**Items from a dataset:**
________
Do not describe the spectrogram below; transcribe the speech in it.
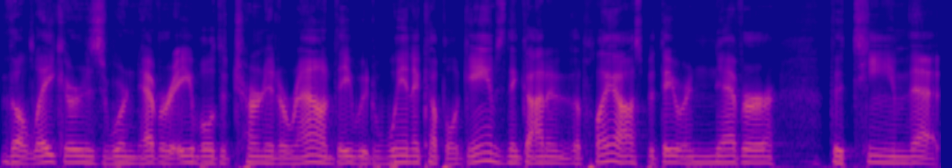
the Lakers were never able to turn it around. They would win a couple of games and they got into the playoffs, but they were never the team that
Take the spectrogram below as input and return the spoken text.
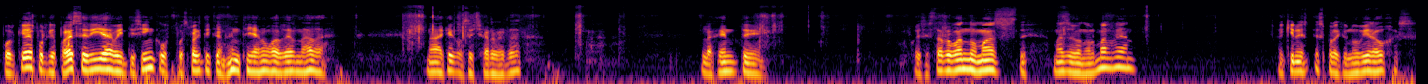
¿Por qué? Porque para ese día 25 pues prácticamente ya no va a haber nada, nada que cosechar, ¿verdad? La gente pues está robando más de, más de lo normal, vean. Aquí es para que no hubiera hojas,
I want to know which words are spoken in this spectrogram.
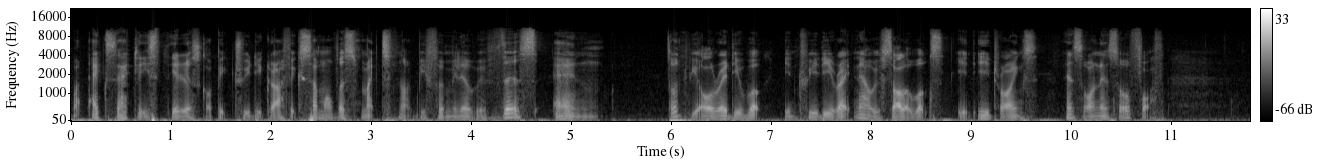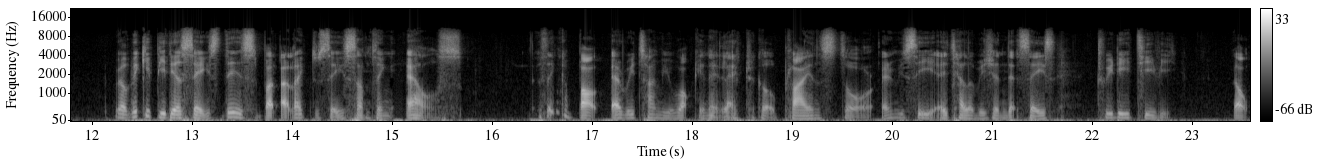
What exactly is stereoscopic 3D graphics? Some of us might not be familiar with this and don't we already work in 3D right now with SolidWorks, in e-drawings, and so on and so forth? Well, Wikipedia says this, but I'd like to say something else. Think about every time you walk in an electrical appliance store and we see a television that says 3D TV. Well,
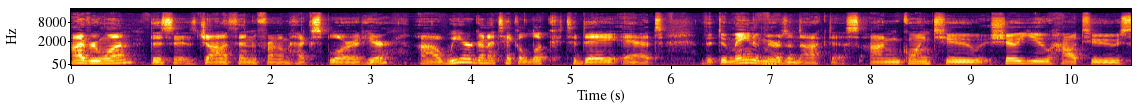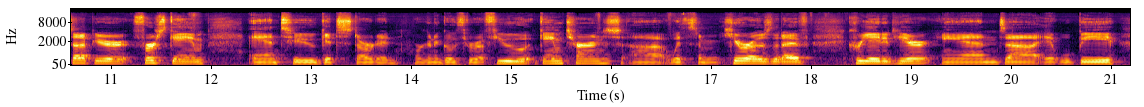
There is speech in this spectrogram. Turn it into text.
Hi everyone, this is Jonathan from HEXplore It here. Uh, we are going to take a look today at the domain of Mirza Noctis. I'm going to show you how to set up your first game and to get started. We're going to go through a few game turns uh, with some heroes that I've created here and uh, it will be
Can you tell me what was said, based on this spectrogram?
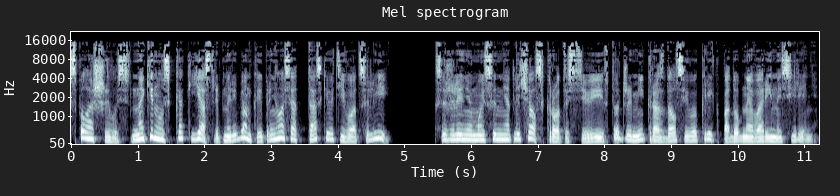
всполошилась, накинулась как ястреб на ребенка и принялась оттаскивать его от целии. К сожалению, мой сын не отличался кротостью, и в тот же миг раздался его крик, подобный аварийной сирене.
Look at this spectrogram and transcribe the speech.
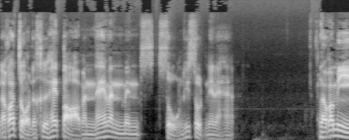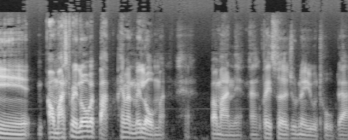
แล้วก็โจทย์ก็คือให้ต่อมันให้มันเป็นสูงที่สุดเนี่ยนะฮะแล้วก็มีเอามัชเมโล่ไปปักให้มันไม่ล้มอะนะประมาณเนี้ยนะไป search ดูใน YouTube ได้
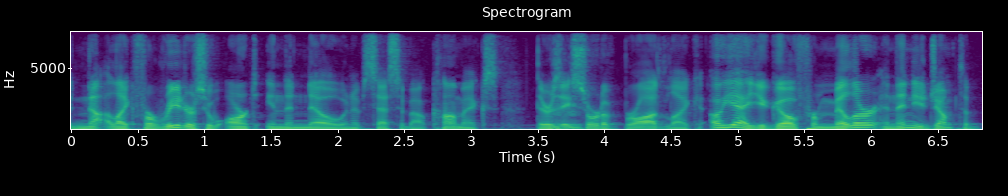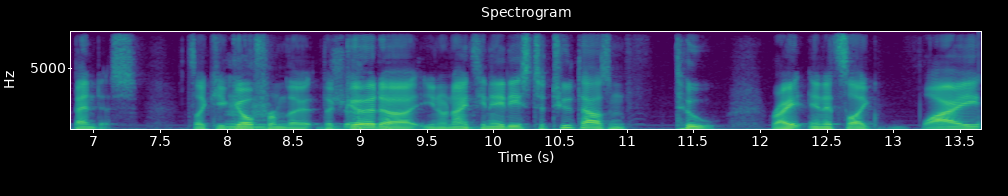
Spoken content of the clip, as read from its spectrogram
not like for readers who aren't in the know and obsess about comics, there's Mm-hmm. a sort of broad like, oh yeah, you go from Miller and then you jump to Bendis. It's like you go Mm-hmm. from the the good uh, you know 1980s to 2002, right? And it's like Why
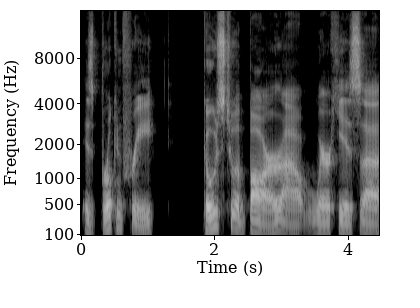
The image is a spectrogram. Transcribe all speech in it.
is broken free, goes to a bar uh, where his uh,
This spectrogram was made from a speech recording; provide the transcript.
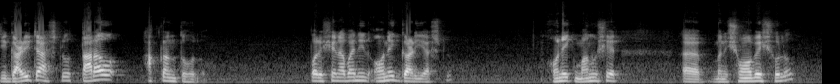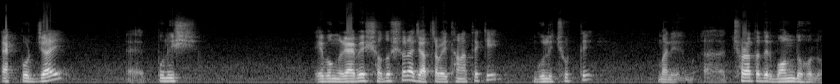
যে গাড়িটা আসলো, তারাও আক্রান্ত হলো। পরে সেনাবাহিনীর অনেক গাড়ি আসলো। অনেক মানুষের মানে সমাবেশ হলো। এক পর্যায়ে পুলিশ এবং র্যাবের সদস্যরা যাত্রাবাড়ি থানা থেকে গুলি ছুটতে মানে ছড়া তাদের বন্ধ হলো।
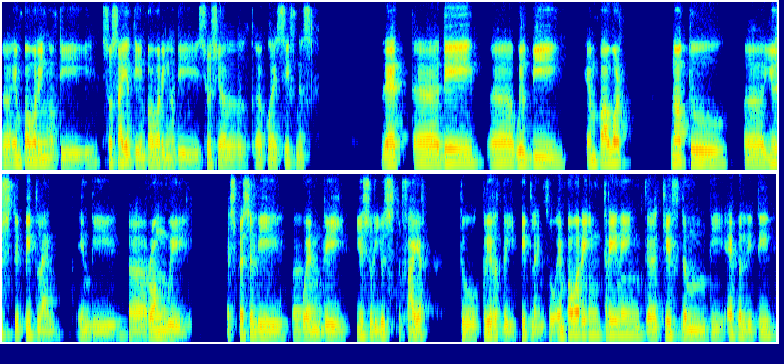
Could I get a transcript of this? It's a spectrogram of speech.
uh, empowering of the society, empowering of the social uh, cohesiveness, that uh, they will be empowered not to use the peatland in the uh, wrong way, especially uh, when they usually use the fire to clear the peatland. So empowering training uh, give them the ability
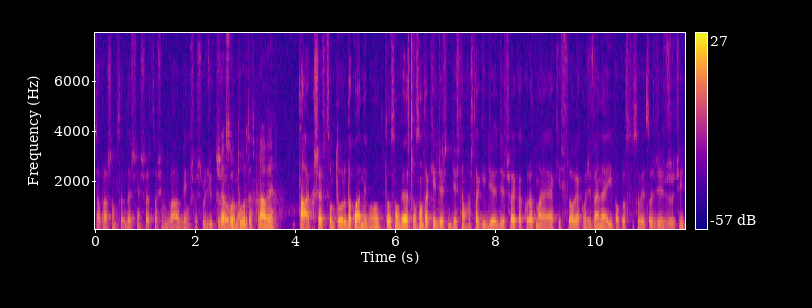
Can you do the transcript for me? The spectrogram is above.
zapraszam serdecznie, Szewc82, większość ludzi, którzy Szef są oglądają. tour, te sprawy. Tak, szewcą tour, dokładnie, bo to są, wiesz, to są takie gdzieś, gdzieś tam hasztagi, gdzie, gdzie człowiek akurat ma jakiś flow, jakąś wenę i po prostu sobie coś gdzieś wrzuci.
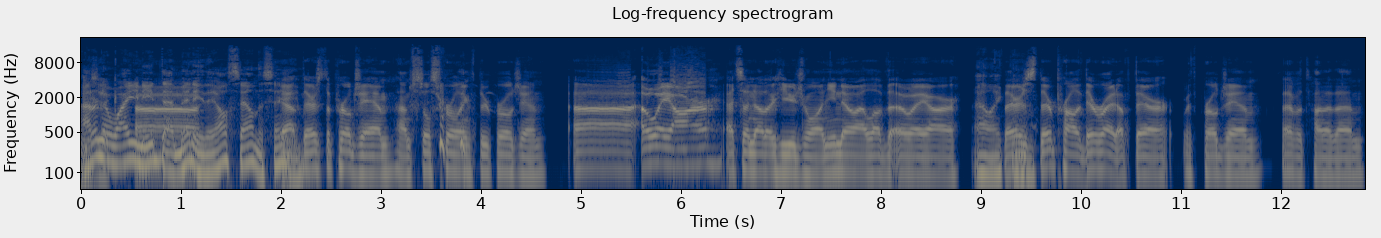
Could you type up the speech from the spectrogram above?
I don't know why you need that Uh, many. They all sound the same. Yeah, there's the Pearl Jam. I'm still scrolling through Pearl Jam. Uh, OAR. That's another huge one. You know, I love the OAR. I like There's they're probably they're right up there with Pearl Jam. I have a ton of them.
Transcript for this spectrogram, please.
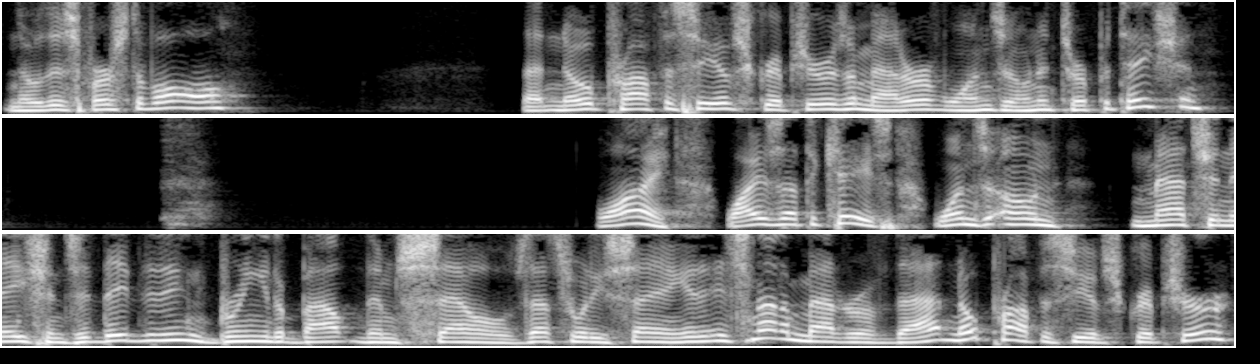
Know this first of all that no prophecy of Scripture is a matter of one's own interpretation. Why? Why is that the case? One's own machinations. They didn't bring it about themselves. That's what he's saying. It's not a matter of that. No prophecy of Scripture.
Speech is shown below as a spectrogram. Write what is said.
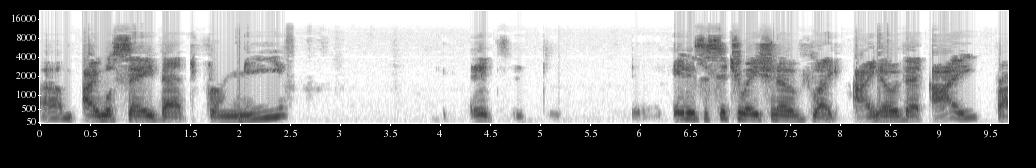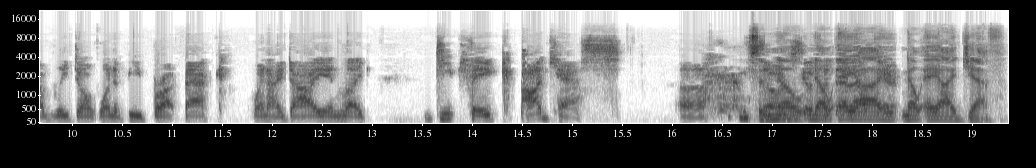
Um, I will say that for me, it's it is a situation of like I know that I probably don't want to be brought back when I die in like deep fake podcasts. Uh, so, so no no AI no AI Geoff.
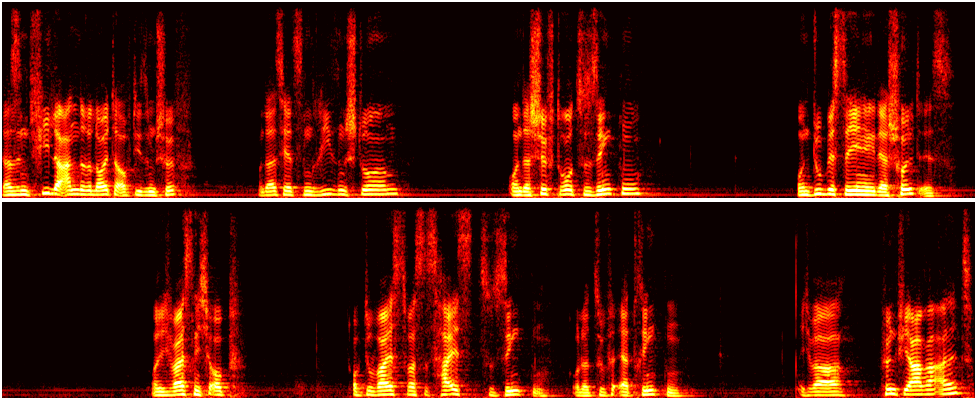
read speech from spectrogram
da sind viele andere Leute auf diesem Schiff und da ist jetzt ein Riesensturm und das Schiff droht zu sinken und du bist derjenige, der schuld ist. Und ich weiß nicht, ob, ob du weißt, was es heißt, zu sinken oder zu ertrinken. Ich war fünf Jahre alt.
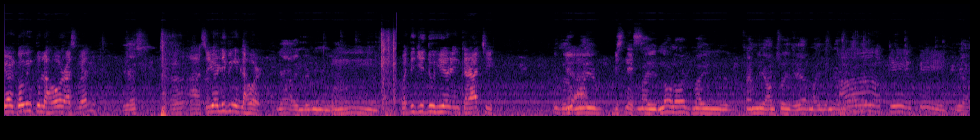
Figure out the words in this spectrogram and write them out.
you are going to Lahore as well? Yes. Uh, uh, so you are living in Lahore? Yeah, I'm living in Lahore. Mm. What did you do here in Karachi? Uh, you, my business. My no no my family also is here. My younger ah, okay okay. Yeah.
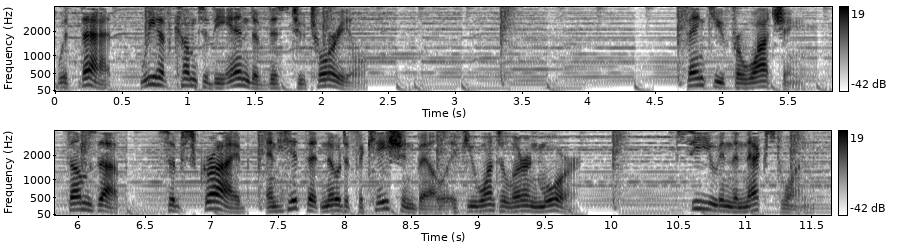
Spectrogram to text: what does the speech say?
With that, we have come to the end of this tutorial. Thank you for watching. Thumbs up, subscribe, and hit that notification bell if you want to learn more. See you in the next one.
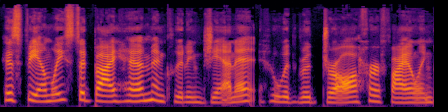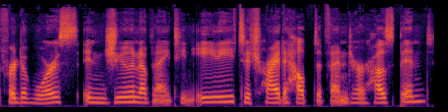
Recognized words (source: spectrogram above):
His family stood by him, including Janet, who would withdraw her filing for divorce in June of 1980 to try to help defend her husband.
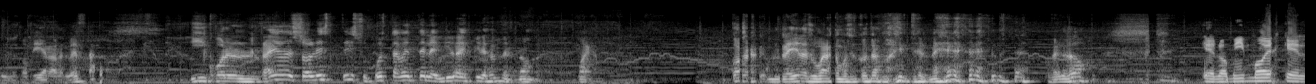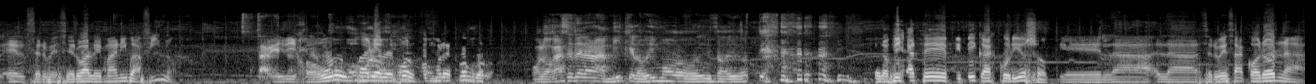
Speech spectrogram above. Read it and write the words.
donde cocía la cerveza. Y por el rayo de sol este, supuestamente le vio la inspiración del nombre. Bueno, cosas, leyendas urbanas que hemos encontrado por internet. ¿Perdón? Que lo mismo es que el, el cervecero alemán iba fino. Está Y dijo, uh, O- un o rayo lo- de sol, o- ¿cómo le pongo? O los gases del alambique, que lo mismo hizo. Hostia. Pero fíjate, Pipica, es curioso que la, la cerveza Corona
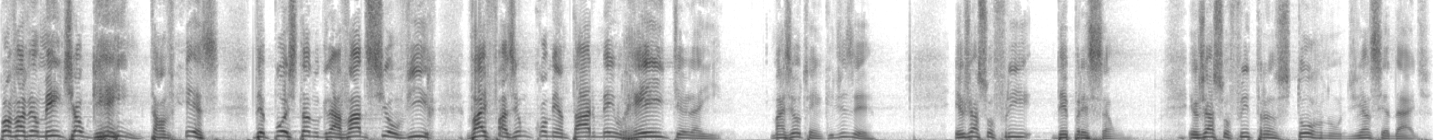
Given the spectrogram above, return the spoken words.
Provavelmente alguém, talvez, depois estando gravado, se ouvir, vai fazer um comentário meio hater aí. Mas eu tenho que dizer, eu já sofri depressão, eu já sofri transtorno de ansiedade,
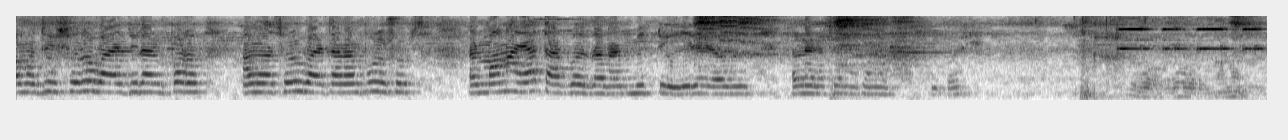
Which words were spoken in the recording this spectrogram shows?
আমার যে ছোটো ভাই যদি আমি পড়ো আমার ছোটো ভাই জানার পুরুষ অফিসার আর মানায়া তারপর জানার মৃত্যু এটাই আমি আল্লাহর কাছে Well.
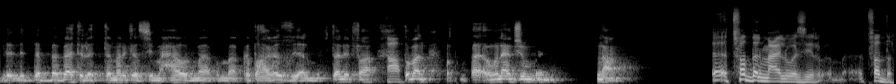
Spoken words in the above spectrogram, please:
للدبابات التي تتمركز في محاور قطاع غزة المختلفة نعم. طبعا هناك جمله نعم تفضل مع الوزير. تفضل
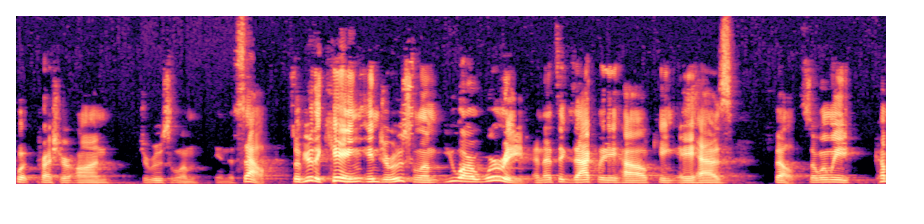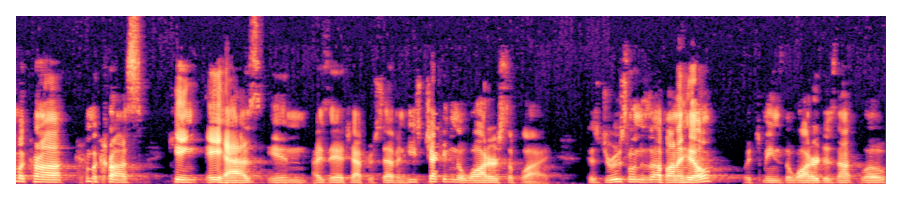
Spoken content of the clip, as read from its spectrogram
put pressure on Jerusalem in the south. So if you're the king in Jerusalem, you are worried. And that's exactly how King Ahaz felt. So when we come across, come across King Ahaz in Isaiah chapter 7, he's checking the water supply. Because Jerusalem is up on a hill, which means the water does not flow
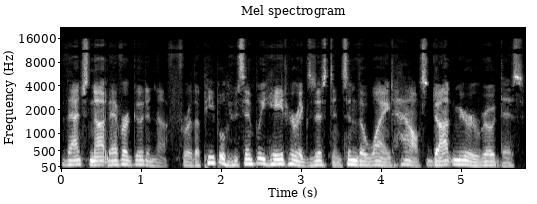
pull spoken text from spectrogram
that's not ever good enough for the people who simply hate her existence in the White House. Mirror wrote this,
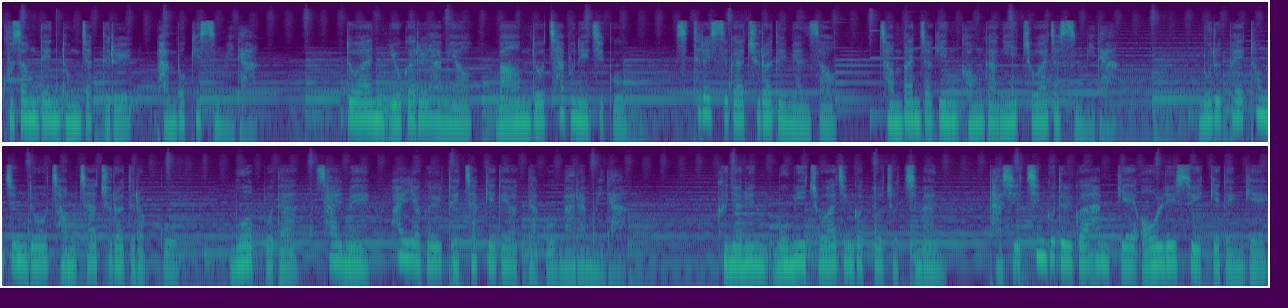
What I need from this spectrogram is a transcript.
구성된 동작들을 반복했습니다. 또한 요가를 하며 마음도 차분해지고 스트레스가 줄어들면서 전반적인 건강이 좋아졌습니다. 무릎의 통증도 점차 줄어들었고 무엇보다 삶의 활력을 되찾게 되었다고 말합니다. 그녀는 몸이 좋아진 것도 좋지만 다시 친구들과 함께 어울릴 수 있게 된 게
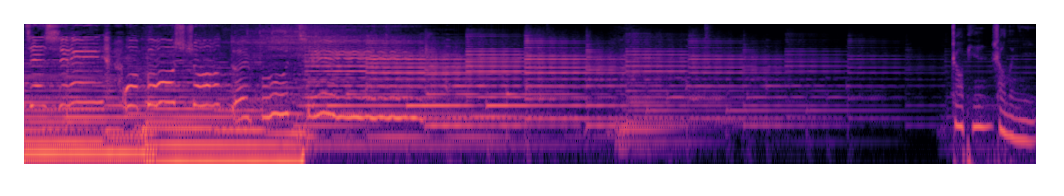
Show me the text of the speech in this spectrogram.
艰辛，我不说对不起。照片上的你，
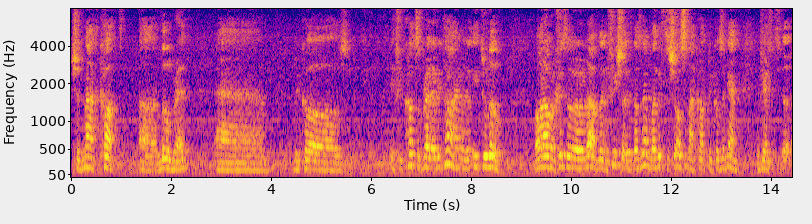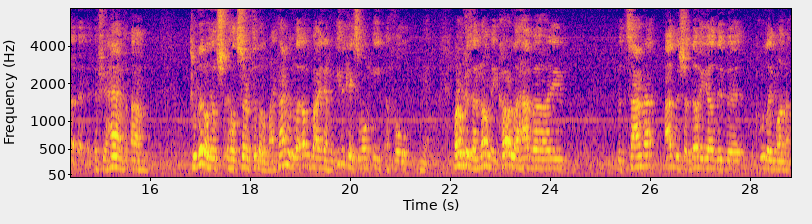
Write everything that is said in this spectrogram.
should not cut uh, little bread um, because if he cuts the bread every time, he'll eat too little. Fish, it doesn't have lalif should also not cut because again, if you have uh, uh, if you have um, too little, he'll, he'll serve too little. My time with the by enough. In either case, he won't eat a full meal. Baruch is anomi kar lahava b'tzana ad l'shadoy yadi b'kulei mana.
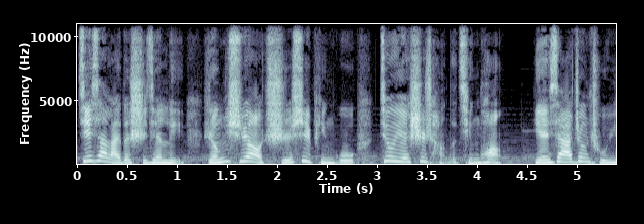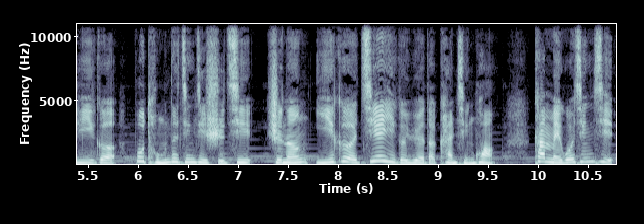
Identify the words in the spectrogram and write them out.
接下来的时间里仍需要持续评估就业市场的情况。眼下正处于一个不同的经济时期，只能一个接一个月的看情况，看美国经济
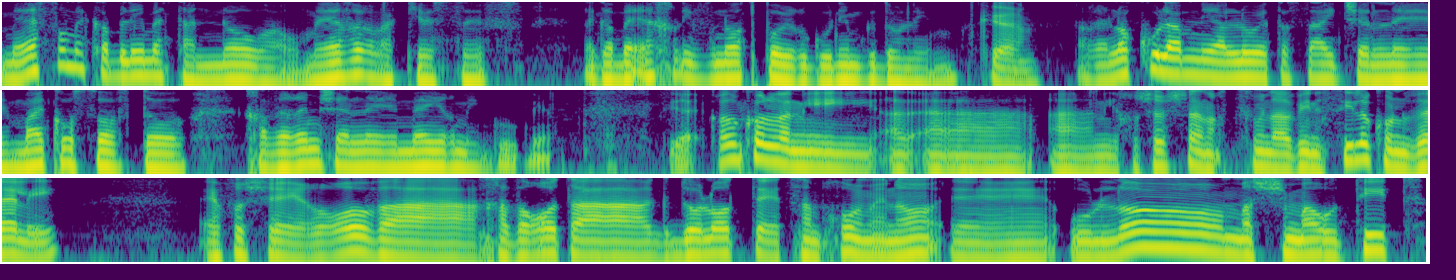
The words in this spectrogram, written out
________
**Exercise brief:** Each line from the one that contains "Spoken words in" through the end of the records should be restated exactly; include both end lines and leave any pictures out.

**Exercise output:**
Spoken words in the above spectrogram, please:
للدبابات التي تتمركز في محاور قطاع غزة المختلفة نعم. طبعا هناك جمله نعم تفضل مع الوزير. تفضل
Spoken content of the clip, as read from its spectrogram
put pressure on Jerusalem in the south. So if you're the king in Jerusalem, you are worried. And that's exactly how King Ahaz felt. So when we come across, come across King Ahaz in Isaiah chapter 7, he's checking the water supply. Because Jerusalem is up on a hill, which means the water does not flow
pull spoken text from spectrogram
that's not ever good enough for the people who simply hate her existence in the White House. Mirror wrote this,
What I need from this spectrogram is a transcript.
구성된 동작들을 반복했습니다. 또한 요가를 하며 마음도 차분해지고 스트레스가 줄어들면서 전반적인 건강이 좋아졌습니다. 무릎의 통증도 점차 줄어들었고 무엇보다 삶의 활력을 되찾게 되었다고 말합니다. 그녀는 몸이 좋아진 것도 좋지만 다시 친구들과 함께 어울릴 수 있게 된 게
Show me the text of the speech in this spectrogram.
艰辛，我不说对不起。照片上的你，
Write everything that is said in this spectrogram.
should not cut uh, little bread um, because if he cuts the bread every time, he'll eat too little. Fish, it doesn't have lalif should also not cut because again, if you have uh, uh, if you have um, too little, he'll, he'll serve too little. My time with the by enough. In either case, he won't eat a full meal. Baruch is anomi kar lahava b'tzana ad l'shadoy yadi b'kulei mana.
Identify the words in the spectrogram and write them out.
接下来的时间里仍需要持续评估就业市场的情况。眼下正处于一个不同的经济时期，只能一个接一个月的看情况，看美国经济
The words in this spectrogram, written out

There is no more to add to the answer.